**What the task requires**: Give back every record below word for word, with the pictures omitted.

**Data shown**:

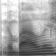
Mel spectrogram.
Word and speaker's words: Nobile: And then we moved upstairs to the Piano Nobile. Is that how you say it? Nobile? – Sure, yeah.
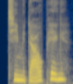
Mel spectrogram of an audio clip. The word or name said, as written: dagpenge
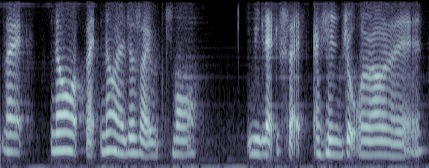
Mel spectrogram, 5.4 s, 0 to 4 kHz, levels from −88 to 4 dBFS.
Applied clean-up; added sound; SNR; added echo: neural separator model SepFormer DNS4.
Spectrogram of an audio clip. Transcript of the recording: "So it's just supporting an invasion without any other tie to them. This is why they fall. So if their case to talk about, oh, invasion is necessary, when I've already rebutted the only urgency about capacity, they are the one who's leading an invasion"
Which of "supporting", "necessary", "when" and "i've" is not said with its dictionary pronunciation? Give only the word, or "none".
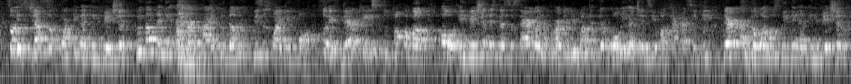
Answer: i've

**Answer to this problem**:
Mel spectrogram.
Word and speaker's words: Nobile: And then we moved upstairs to the Piano Nobile. Is that how you say it? Nobile? – Sure, yeah.
Mel spectrogram of an audio clip. The word or name said, as written: dagpenge
Mel spectrogram, 5.4 s, 0 to 4 kHz, levels from −88 to 4 dBFS.
Applied clean-up; added sound; SNR; added echo: neural separator model SepFormer DNS4.
Spectrogram of an audio clip. Transcript of the recording: "So it's just supporting an invasion without any other tie to them. This is why they fall. So if their case to talk about, oh, invasion is necessary, when I've already rebutted the only urgency about capacity, they are the one who's leading an invasion"
Which of "supporting", "necessary", "when" and "i've" is not said with its dictionary pronunciation? Give only the word, or "none".
Answer: i've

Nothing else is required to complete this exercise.